§ **What to do**
Down to the last line, write out the entries below exactly and omit all pictures.

§ **Exercise data**
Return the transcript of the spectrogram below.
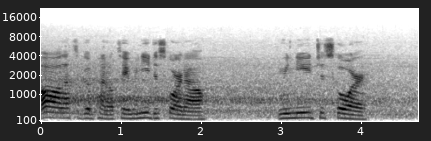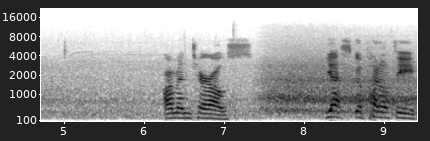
Oh, that's a good penalty. We need to score now. We need to score. Armenteros. Yes, good penalty.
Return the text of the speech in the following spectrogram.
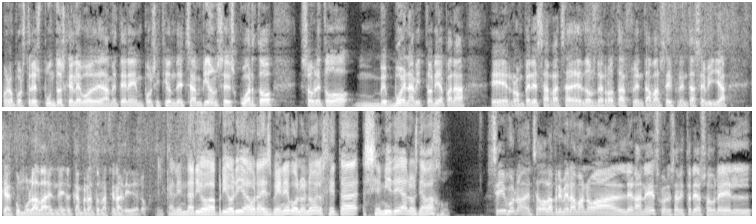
bueno, pues tres puntos que le vuelven a meter en posición de Champions, es cuarto, sobre todo buena victoria para eh, romper esa racha de dos derrotas frente a Barça y frente a Sevilla que acumulaba en el Campeonato Nacional Lidero. El calendario a priori ahora es benévolo, ¿no? El Geta se mide a los de abajo. Sí, bueno, ha echado la primera mano al Leganés con esa victoria sobre el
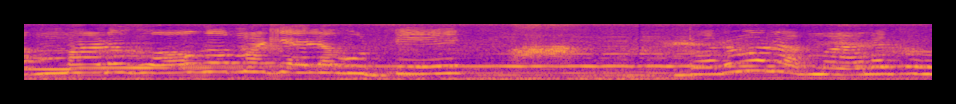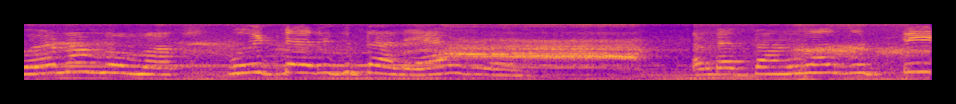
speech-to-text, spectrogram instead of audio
அம்மாட போக மாட்டேல குட்டி. பரவாயில்ல அம்மா எனக்கு வேணாம் அம்மா வீட்டடிக்கு தலையா அந்த தங்க குட்டி.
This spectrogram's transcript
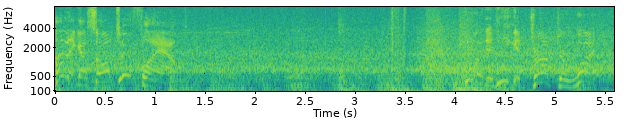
I think I saw a tooth fly out. Boy, did he get dropped or what?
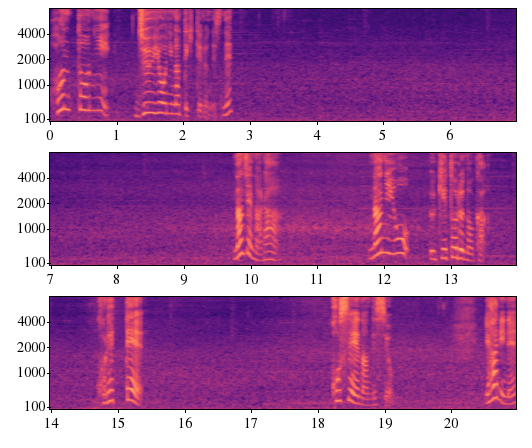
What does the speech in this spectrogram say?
本当に重要になってきてるんですね。なぜなら何を受け取るのかこれって個性なんですよ。やはりね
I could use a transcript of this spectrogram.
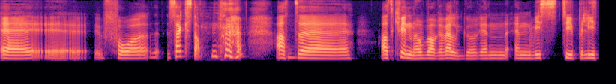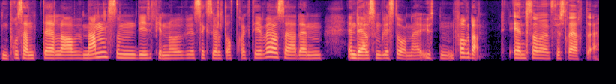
eh, få sex, da. at, eh, at kvinner bare velger en, en, viss type liten prosentdel av menn som de finner seksuelt attraktive, og så er det en, en del som blir stående utenfor, da. Ensomme, frustrerte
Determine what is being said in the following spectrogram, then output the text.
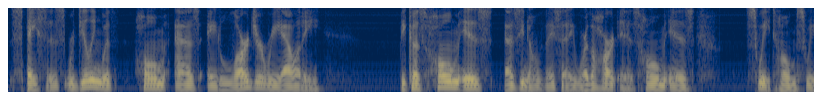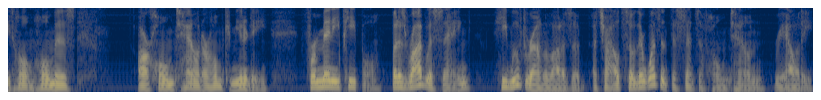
spaces. We're dealing with home as a larger reality because home is, as you know, they say, where the heart is. Home is sweet, home, sweet home. Home is our hometown, our home community for many people. But as Rod was saying, he moved around a lot as a, a, child, so there wasn't this sense of hometown reality.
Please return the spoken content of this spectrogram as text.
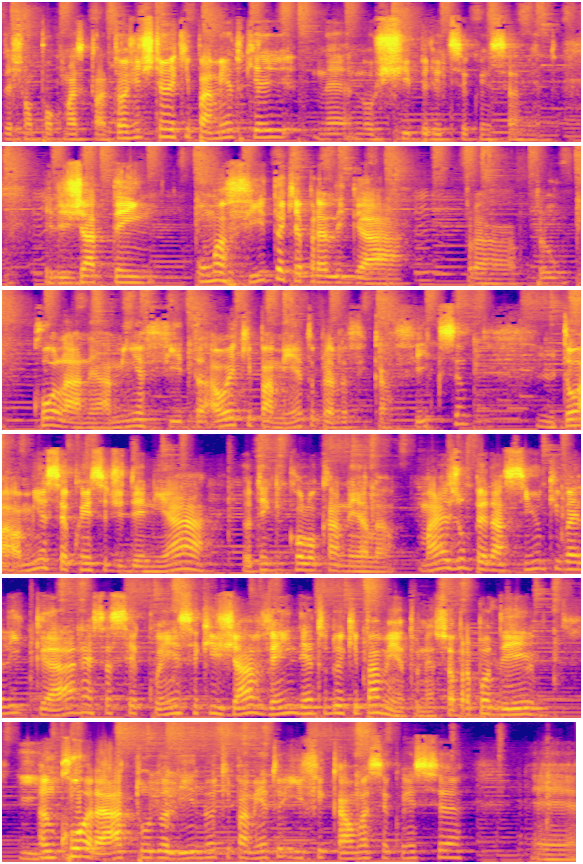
deixar um pouco mais claro. Então a gente tem um equipamento que ele, né, no chip de sequenciamento, ele já tem uma fita que é para ligar para colar, né, a minha fita ao equipamento para ela ficar fixa. Hum. Então a minha sequência de DNA, eu tenho que colocar nela mais um pedacinho que vai ligar nessa sequência que já vem dentro do equipamento, né? Só para poder e... ancorar tudo ali no equipamento e ficar uma sequência é,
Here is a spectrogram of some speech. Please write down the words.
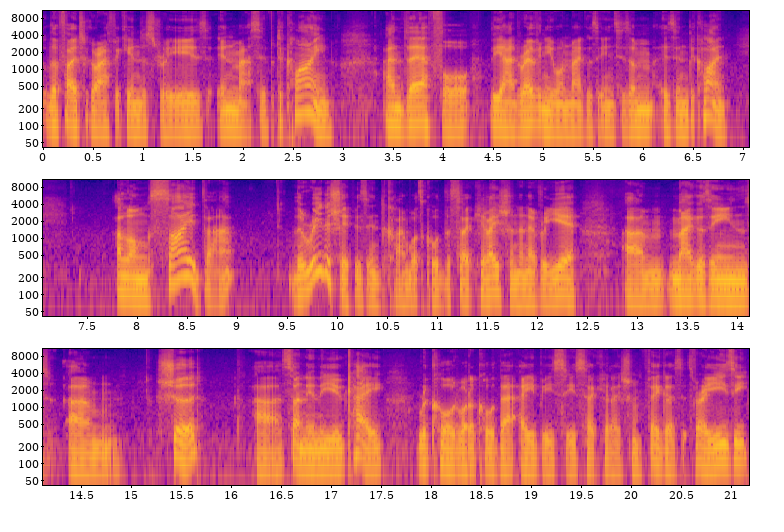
the photographic industry is in massive decline, and therefore the ad revenue on magazines is, um, is in decline. Alongside that, the readership is in decline, what's called the circulation, and every year um, magazines um, should, uh, certainly in the UK, record what are called their ABC circulation figures. It's very easy.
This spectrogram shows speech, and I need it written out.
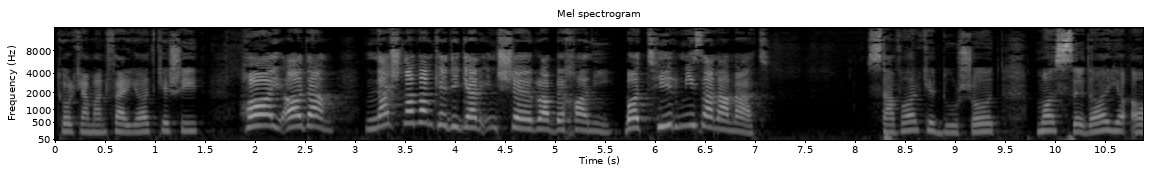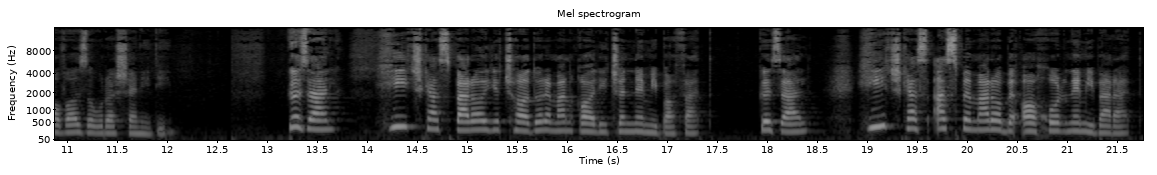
ترکمن فریاد کشید. های آدم! نشنوم که دیگر این شعر را بخوانی. با تیر میزنمت. سوار که دور شد ما صدای آواز او را شنیدیم. گزل هیچ کس برای چادر من قالیچه نمی بافد گزل هیچ کس اسب مرا به آخر نمی برد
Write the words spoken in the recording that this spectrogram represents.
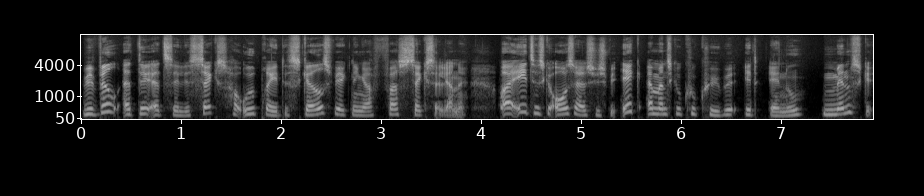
Vi ved, at det at sælge sex har udbredte skadesvirkninger for sexsælgerne, og af etiske årsager synes vi ikke, at man skal kunne købe et andet menneske.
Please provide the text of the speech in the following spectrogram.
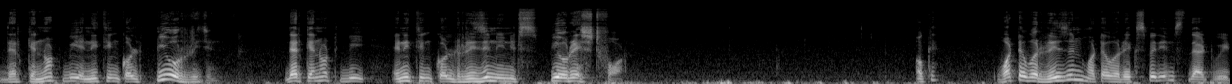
there cannot be anything called pure reason, there cannot be anything called reason in its purest form. Okay? Whatever reason, whatever experience that we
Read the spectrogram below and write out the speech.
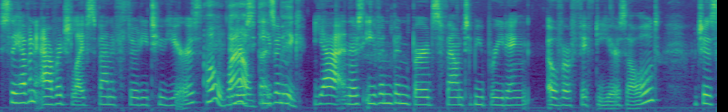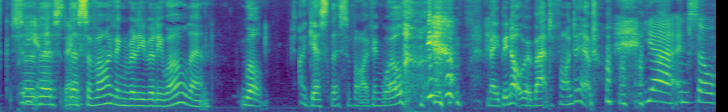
so they have an average lifespan of 32 years. Oh, wow, that's even, big. Yeah, and there's even been birds found to be breeding over 50 years old, which is pretty So they're, interesting. they're surviving really, really well then. Well, I guess they're surviving well. Maybe not. We're about to find out. yeah, and so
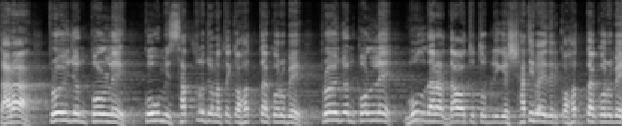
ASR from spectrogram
তারা প্রয়োজন পড়লে কৌমি ছাত্র জনতাকে হত্যা করবে, প্রয়োজন পড়লে মূল দ্বারার দাওয়াত তবলিগের সাথী ভাইদেরকে হত্যা করবে।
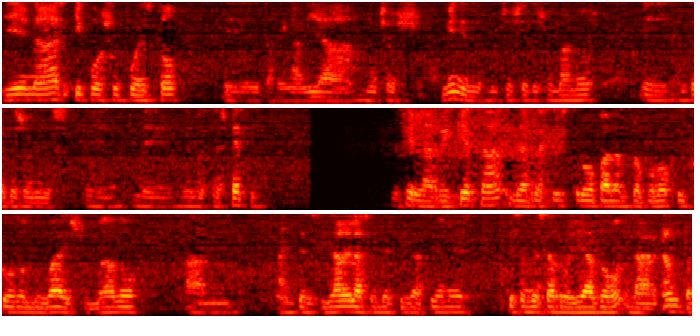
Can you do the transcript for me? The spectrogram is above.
hienas y por supuesto eh, también había muchos homínidos, muchos seres humanos eh, antecesores eh, de, nuestra especie. En fin, la riqueza del registro paleoantropológico del Dubái sumado a la intensidad de las investigaciones que se han desarrollado en la garganta.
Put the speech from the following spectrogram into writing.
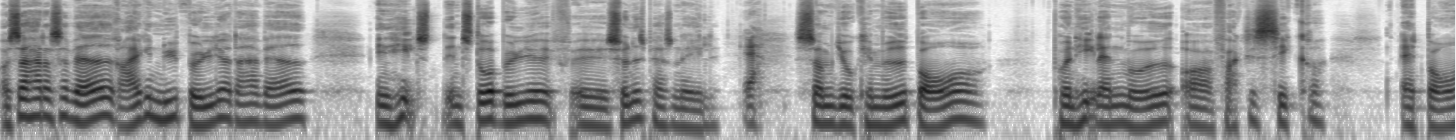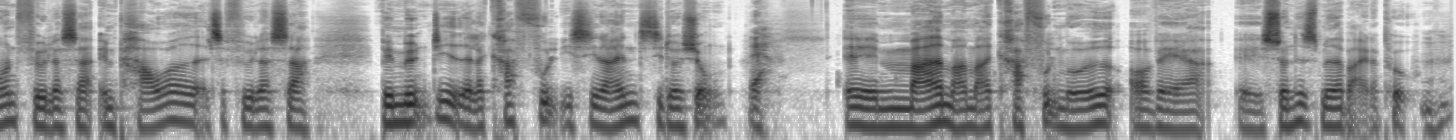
Og så har der så været en række nye bølger. Der har været en helt en stor bølge øh, sundhedspersonale, Ja. som jo kan møde borgere på en helt anden måde og faktisk sikre, at borgeren føler sig empowered, altså føler sig bemyndiget eller kraftfuld i sin egen situation. Ja. Øh, meget, meget, meget kraftfuld måde at være øh, sundhedsmedarbejder på. Mhm. Mm-hmm.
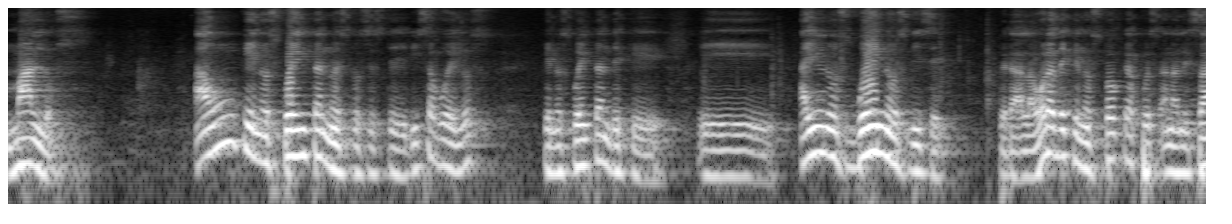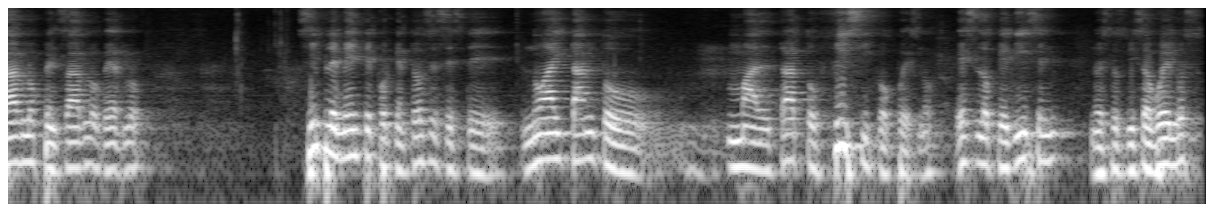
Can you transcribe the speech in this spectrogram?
malos. aunque nos cuentan nuestros este, bisabuelos, que nos cuentan de que eh, hay unos buenos, dice, pero a la hora de que nos toca pues analizarlo, pensarlo, verlo, simplemente porque entonces este, no hay tanto maltrato físico, pues, ¿no? Es lo que dicen nuestros bisabuelos,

§ **Output for this exercise**
Return the transcript of the spectrogram below.
Oh, that's a good penalty. We need to score now. We need to score. Armenteros. Yes, good penalty.
Return the text of the speech in the following spectrogram.
bueno, pues tres puntos que le vuelven a meter en posición de Champions, es cuarto, sobre todo buena victoria para eh, romper esa racha de dos derrotas frente a Barça y frente a Sevilla que acumulaba en el Campeonato Nacional Lidero. El calendario a priori ahora es benévolo, ¿no? El Geta se mide a los de abajo. Sí, bueno, ha echado la primera mano al Leganés con esa victoria sobre el
speech-to-text, spectrogram instead of audio
அம்மாட போக மாட்டேல குட்டி. பரவாயில்ல அம்மா எனக்கு வேணாம் அம்மா வீட்டடிக்கு தலையா அந்த தங்க குட்டி.
This spectrogram's transcript
I think I saw a tooth fly out. Boy, did he get dropped or what?
What does the speech in this spectrogram say?
本当に重要になってきてるんですね。なぜなら何を受け取るのかこれって個性なんですよ。やはりね
I could use a transcript of this spectrogram.
eh, få sex, da. at, eh, at kvinner bare velger en, en, viss type liten prosentdel av menn som de finner seksuelt attraktive, og så er det en, en del som blir stående utenfor, da. Ensomme, frustrerte
Determine what is being said in the following spectrogram, then output the text.
spaces. We're dealing with home as a larger reality because home is, as you know, they say, where the heart is. Home is sweet, home, sweet home. Home is our hometown, our home community for many people. But as Rod was saying, he moved around a lot as a, a, child, so there wasn't this sense of hometown reality.
Please return the spoken content of this spectrogram as text.
deixar um pouco mais claro. Então a gente tem um equipamento que ele, né, no chip de sequenciamento, ele já tem uma fita que é para ligar para colar, né, a minha fita ao equipamento para ela ficar fixa. Hum. Então a minha sequência de DNA, eu tenho que colocar nela mais um pedacinho que vai ligar nessa sequência que já vem dentro do equipamento, né? Só para poder e... ancorar tudo ali no equipamento e ficar uma sequência é,
Here is a spectrogram of some speech. Please write down the words.
the photographic industry is in massive decline, and therefore the ad revenue on magazines is, um, is in decline. Alongside that, the readership is in decline, what's called the circulation, and every year um, magazines um, should, uh, certainly in the UK, record what are called their ABC circulation figures. It's very easy.
This spectrogram shows speech, and I need it written out.
ترکمن فریاد کشید. های آدم! نشنوم که دیگر این شعر را بخوانی. با تیر میزنمت. سوار که دور شد ما صدای آواز او را شنیدیم. گزل هیچ کس برای چادر من قالیچه نمی بافد گزل هیچ کس اسب مرا به آخر نمی برد
Write the words spoken in the recording that this spectrogram represents.
Vi ved, at det at sælge sex har udbredte skadesvirkninger for sexsælgerne, og af etiske årsager synes vi ikke, at man skal kunne købe et andet menneske.
Please provide the text of the speech in the following spectrogram.
there cannot be anything called pure reason, there cannot be anything called reason in its purest form. Okay? Whatever reason, whatever experience that we
Read the spectrogram below and write out the speech.
so they have an average lifespan of 32 years. Oh, wow, that's even, big. Yeah, and there's even been birds found to be breeding over 50 years old, which is pretty So they're, interesting. they're surviving really, really well then. Well, I guess they're surviving well. Maybe not. We're about to find out. yeah, and so
ASR from spectrogram
তারা প্রয়োজন পড়লে কৌমি ছাত্র জনতাকে হত্যা করবে, প্রয়োজন পড়লে মূল দ্বারার দাওয়াত তবলিগের সাথী ভাইদেরকে হত্যা করবে।
Can you do the transcript for me? The spectrogram is above.
hienas y por supuesto eh, también había muchos homínidos, muchos seres humanos eh, antecesores eh, de, nuestra especie. En fin, la riqueza del registro paleoantropológico del Dubái sumado a la intensidad de las investigaciones que se han desarrollado en la garganta.
Put the speech from the following spectrogram into writing.
Og så har der så været en række nye bølger. Der har været en helt en stor bølge øh, sundhedspersonale, Ja. som jo kan møde borgere på en helt anden måde og faktisk sikre, at borgeren føler sig empowered, altså føler sig bemyndiget eller kraftfuld i sin egen situation. Ja. Øh, meget, meget, meget kraftfuld måde at være øh, sundhedsmedarbejder på. Mhm. Mm-hmm.
Can you transcribe the speech in this spectrogram?
malos. aunque nos cuentan nuestros este, bisabuelos, que nos cuentan de que eh, hay unos buenos, dice, pero a la hora de que nos toca pues analizarlo, pensarlo, verlo, simplemente porque entonces este, no hay tanto maltrato físico, pues, ¿no? Es lo que dicen nuestros bisabuelos,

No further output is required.